Such is the case with  the Benghazi attack in Libya on September 11, 2012 that left Ambassador Chris Stevens and three other Americans dead. Secretary Clinton was aware of the danger – generally, not specifically to Ambassador Chris Stevens’ situation in Libya – and was continually and exhaustively dealing with several different countries at the same time in trying to keep everyone out of harm’s way. A cable from Ambassador Stevens requesting more security did not get to Secretary Clinton personally and American lives were lost.

Secretary Clinton’s immediate responses within the State Department and publicly show two other quintessential leadership traits she has.

First, Secretary Clinton took responsibility for the problems that led to the death of four Americans in Libya. She acknowledged, among other things, the procedural problem in the State Department that made this cable from Ambassador Stevens not get bumped up to her attention.

Second, Secretary Clinton took action to right the wrongs that existed by completely accepting and working immediately on making all 24 recommendations for change within the State Department made by an independent report on the Benghazi attack released in December 2012.

Another less-touted and harder-to-accomplish quintessential leadership trait that Secretary Clinton – unlike the majority of her government colleagues – showed was humility. Instead of denying, rejecting, blaming, and refusing to change, Secretary Clinton listened to and took the recommendations of others, even though it meant admitting her own failure. It takes a big person to do that and that is a huge quintessential leadership trait.

After reading through excerpts of the January, 23, 2013 U.S. congressional hearings where Secretary Clinton gave testimony about the Benghazi attacks, it is clear that Secretary Clinton has developed and matured the quintessential leadership traits she has. She was pretty viciously attacked and disrespected by some of those on the congressional side of the hearings, but she didn’t attack back.

Another quintessential leadership trait that came out in the excerpts I read was Secretary Clinton’s ability to stay focused on the big picture – vision. And, perhaps, that is the underlying quintessential leadership trait that has sustained Secretary Clinton during many years on a crazy roller-coaster ride in a very public venue. Secretary Clinton didn’t let all the derailment attempts take over – the “would have, should have, could have” statements that focused on a past she had no control over and couldn’t change. Instead Secretary Clinton focused on the present and the future and how to change and improve things.

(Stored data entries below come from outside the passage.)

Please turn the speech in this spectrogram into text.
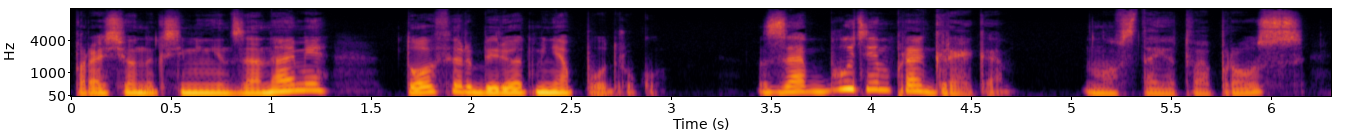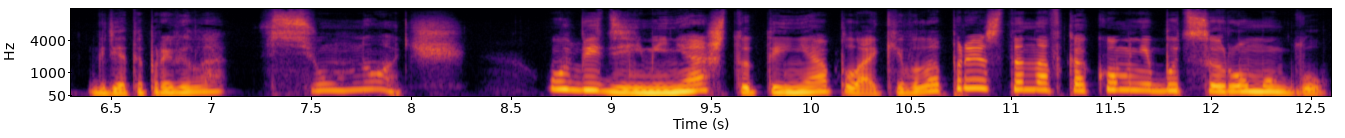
Поросенок семенит за нами, Тофер берет меня под руку. «Забудем про Грега». Но встает вопрос, где ты провела всю ночь? Убеди меня, что ты не оплакивала Престона в каком-нибудь сыром углу.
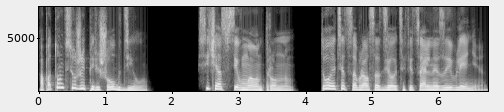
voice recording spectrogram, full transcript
а потом все же перешел к делу. Сейчас все в малом тронном. Твой отец собрался сделать официальное заявление.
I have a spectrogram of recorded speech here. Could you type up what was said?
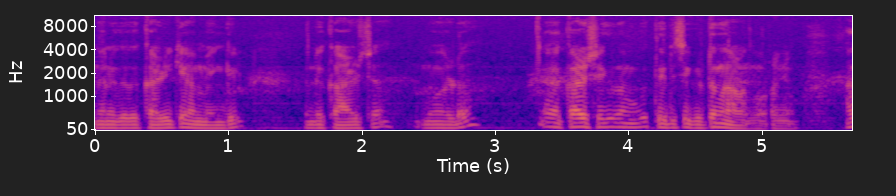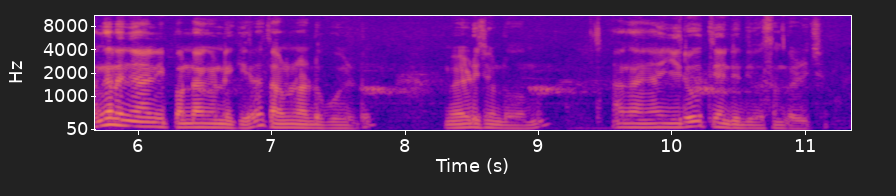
നിനക്കിത് കഴിക്കാമെങ്കിൽ നിന്റെ കാഴ്ച നമ്മുടെ കാഴ്ചയ്ക്ക് നമുക്ക് തിരിച്ച് കിട്ടുന്നതാണെന്ന് പറഞ്ഞു. അങ്ങനെ ഞാൻ ഈ പൊന്നാങ്കണ്ണി കീര തമിഴ്നാട്ടിൽ പോയിട്ട് മേടിച്ചുകൊണ്ട് വന്നു. അങ്ങനെ ഞാൻ ഇരുപത്തിയഞ്ച് ദിവസം കഴിച്ചു.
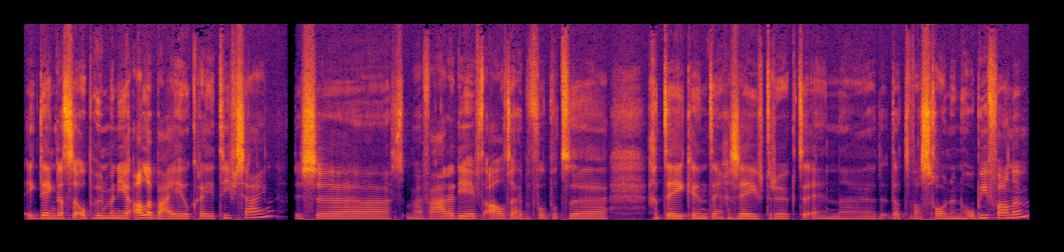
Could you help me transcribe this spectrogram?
ik denk dat ze op hun manier allebei heel creatief zijn. Dus mijn vader die heeft altijd bijvoorbeeld getekend en gezeefdrukt. En dat was gewoon een hobby van hem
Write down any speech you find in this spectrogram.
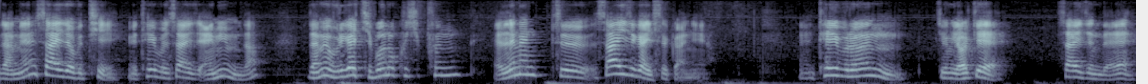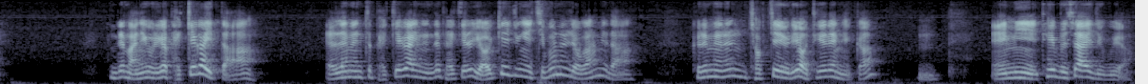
그 다음에 사이즈 오브 t 테이블 사이즈 m입니다. 그 다음에 우리가 집어넣고 싶은 엘리멘트 사이즈가 있을 거 아니에요. 예, 테이블은 지금 10개 사이즈인데 근데 만약에 우리가 100개가 있다. 엘리멘트 100개가 있는데 100개를 10개 중에 집어넣으려고 합니다. 그러면은 적재율이 어떻게 됩니까? 음, m이 테이블 사이즈고요.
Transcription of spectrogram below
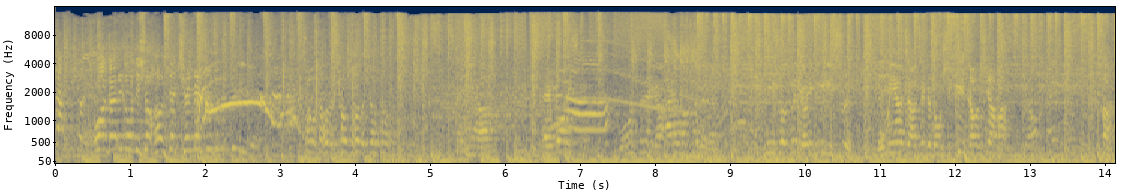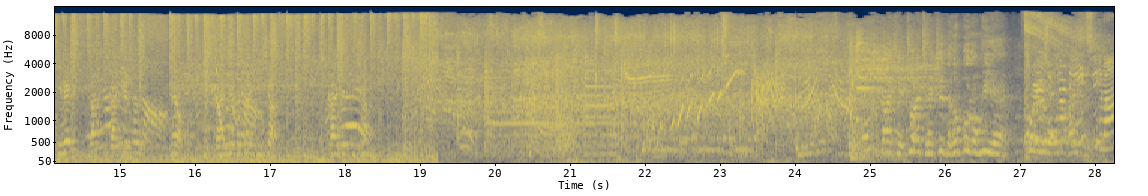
向是对的。我跟你讲，你说好像前面就这个距离。敲到了，敲到了，敲到了。哎，你好。哎，不好意思，我们是那个爱玩客的人。听说这有一个意思，我们要找这个东西，可以找一下吗？有，可以。好，因为感感觉他没有，感觉他在地下，感觉地上。大姐赚钱真的很不容易耶，为了我的孩跟你一子，起吗？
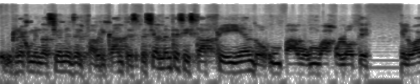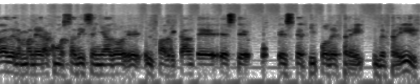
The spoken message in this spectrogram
recomendaciones del fabricante, especialmente si está friendo un pavo, un guajolote, que lo haga de la manera como está diseñado eh, el, fabricante este, este tipo de, de freír.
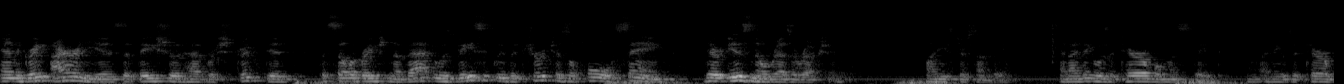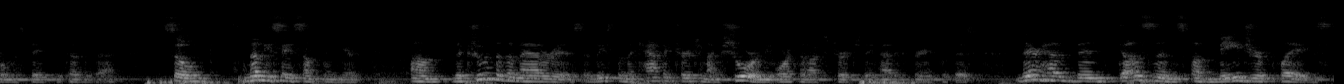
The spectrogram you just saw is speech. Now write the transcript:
And the great irony is that they should have restricted the celebration of that. It was basically the church as a whole saying there is no resurrection on Easter Sunday. And I think it was a terrible mistake. I think it was a terrible mistake because of that. So let me say something here. Um, the truth of the matter is, at least in the Catholic Church, and I'm sure in the Orthodox Church they've had experience with this, there have been dozens of major plagues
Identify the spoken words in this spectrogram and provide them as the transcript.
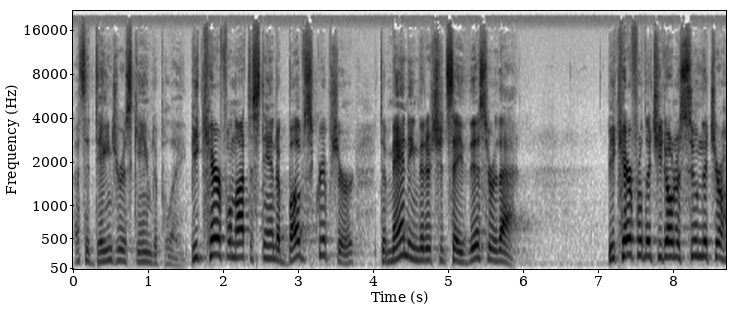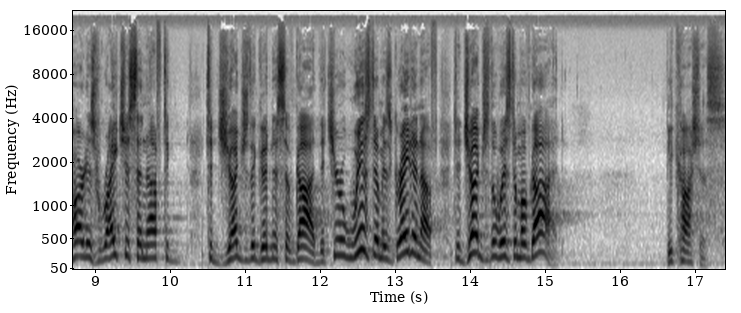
That's a dangerous game to play. Be careful not to stand above Scripture demanding that it should say this or that. Be careful that you don't assume that your heart is righteous enough to to judge the goodness of God, that your wisdom is great enough to judge the wisdom of God. Be cautious.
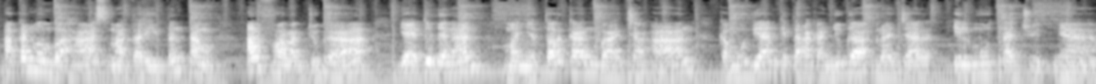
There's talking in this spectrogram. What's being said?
akan membahas materi tentang Al-Falaq juga yaitu dengan menyetorkan bacaan kemudian kita akan juga belajar ilmu tajwidnya.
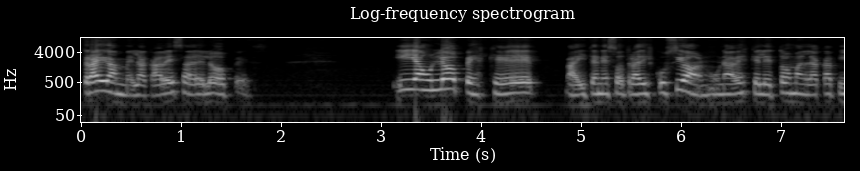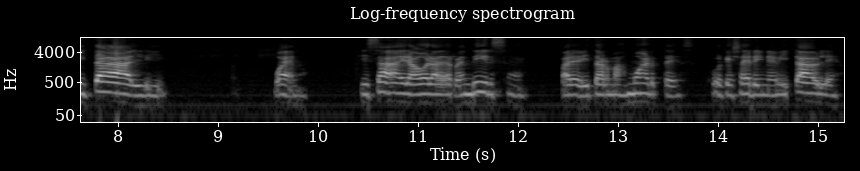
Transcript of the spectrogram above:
tráiganme la cabeza de López. Y a un López que, ahí tenés otra discusión, una vez que le toman la capital y, bueno, quizá era hora de rendirse. para evitar más muertes, porque ya era inevitable.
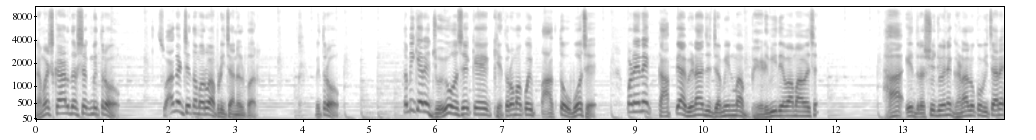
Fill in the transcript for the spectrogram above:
નમસ્કાર દર્શક મિત્રો. સ્વાગત છે તમારું આપણી ચેનલ પર. મિત્રો, તમે ક્યારે જોયું હશે કે ખેતરોમાં કોઈ પાક તો ઊભો છે, પણ એને કાપ્યા વિના જ જમીનમાં ભેળવી દેવામાં આવે છે? હા, એ દ્રશ્ય જોઈને ઘણા લોકો વિચારે,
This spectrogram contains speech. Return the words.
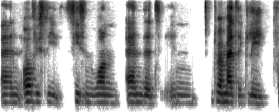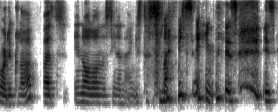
And obviously, season one ended in dramatically for the club. But in all honesty, and Angus doesn't like me saying this, is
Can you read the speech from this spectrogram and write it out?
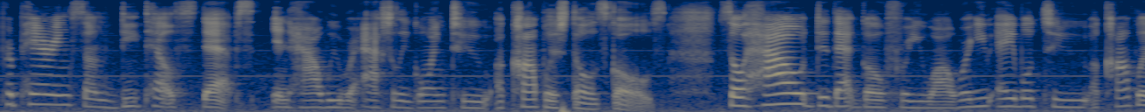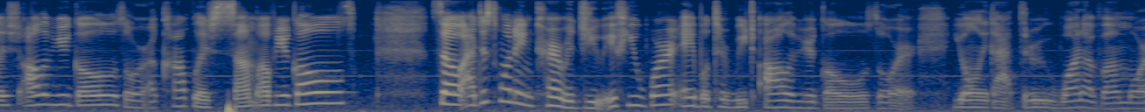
preparing some detailed steps in how we were actually going to accomplish those goals. So, how did that go for you all? Were you able to accomplish all of your goals or accomplish some of your goals? So, I just want to encourage you if you weren't able to reach all of your goals or you only got through one of them or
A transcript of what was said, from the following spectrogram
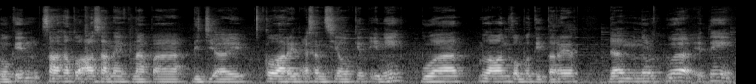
mungkin salah satu alasannya kenapa DJI keluarin Essential Kit ini buat melawan kompetitornya dan menurut gue ini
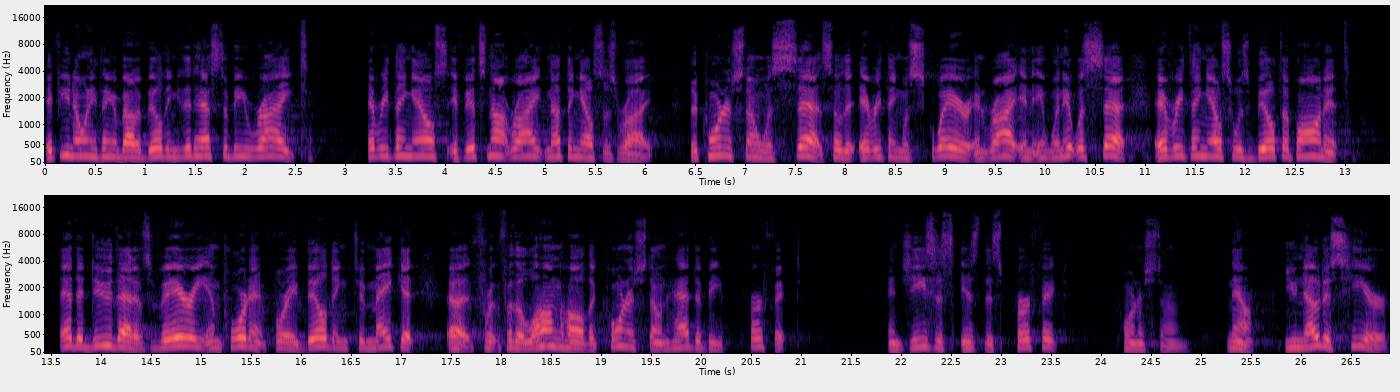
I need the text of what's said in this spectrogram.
If you know anything about a building, it has to be right. Everything else, if it's not right, nothing else is right the cornerstone was set so that everything was square and right. And, and, when it was set, everything else was built upon it. They had to do that. It was very important for a building to make it, uh, for, for the long haul, the cornerstone had to be perfect. And Jesus is this perfect cornerstone. Now, you notice here,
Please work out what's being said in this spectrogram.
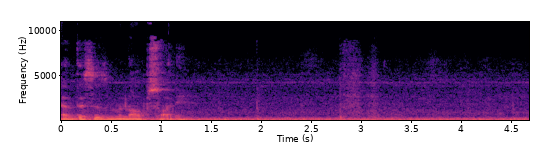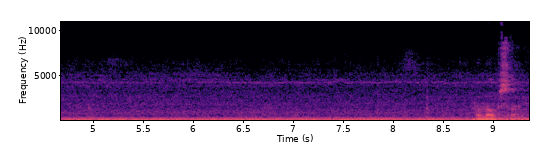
and this is monopsony. Monopsony,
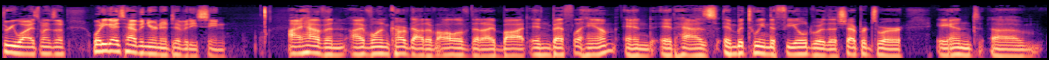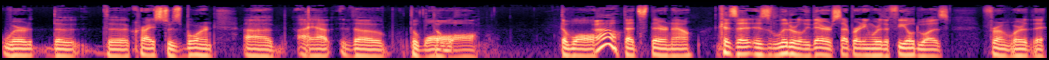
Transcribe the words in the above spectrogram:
three wise men stuff. What do you guys have in your nativity scene? I have an I have one carved out of olive that I bought in Bethlehem, and it has in between the field where the shepherds were and um, where the the Christ was born. Uh, I have the the wall, The wall. the wall Oh. that's there now because it is literally there, separating where the field was from where the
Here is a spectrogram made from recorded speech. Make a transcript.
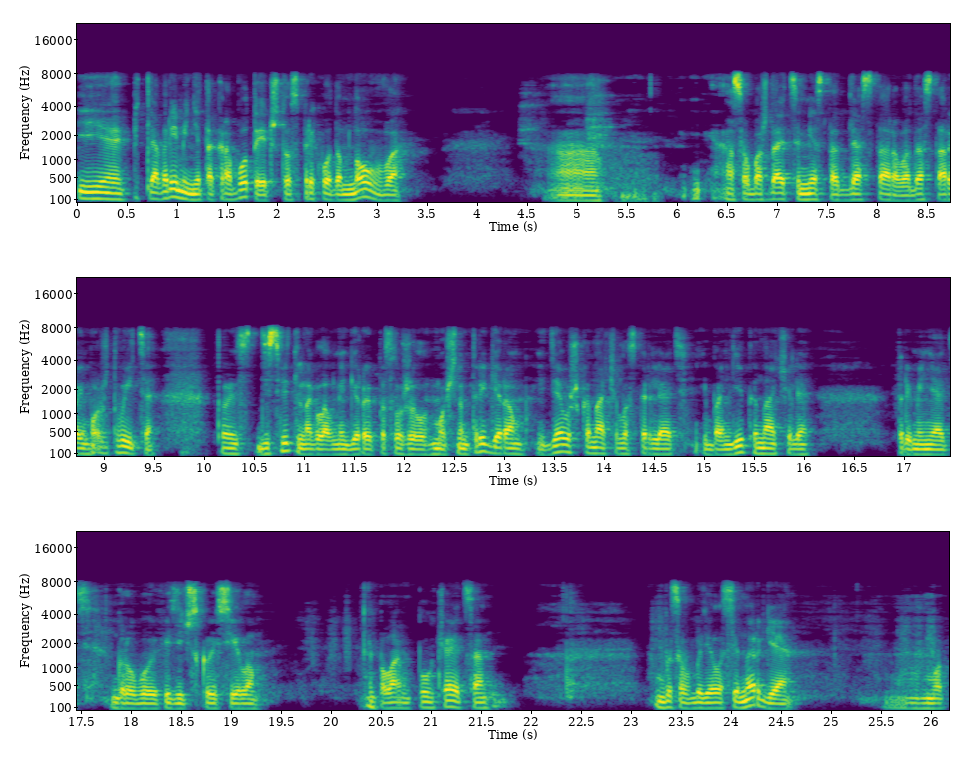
и петля времени так работает, что с приходом нового а, освобождается место для старого, да, старый может выйти. То есть действительно главный герой послужил мощным триггером, и девушка начала стрелять, и бандиты начали применять грубую физическую силу. И получается, высвободилась энергия вот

And the interesting thing about the congressional attacks of and outright disrespect toward Secretary Clinton and her response was it seems like the only adult – and the only quintessential leader – in the whole bunch that showed up that day was Secretary Clinton.

As not-so-public human beings, it’s very easy to jump in and become part of the peanut gallery and Monday morning quarterbacks. But as quintessential leaders, it’s a good exercise sometimes to put ourselves in the shoes of people like Secretary Clinton and see how many of our quintessential leadership traits would be as obvious and apparent in the same situation and circumstances.

When’s the last time you yelled at an employee in front of someone else? When’s the last time you attacked someone who was pointing out that something you are responsible for needed to change? When’s the last time somebody really made a nasty comment to you and you made a nastier one back to them? When’s the last time you did absolutely everything right with no mistakes?

Being quintessential leaders is a 24/7 job. In fact, it’s not job. It’s who we are and becoming better at being. Everything matters. Let’s never forget that!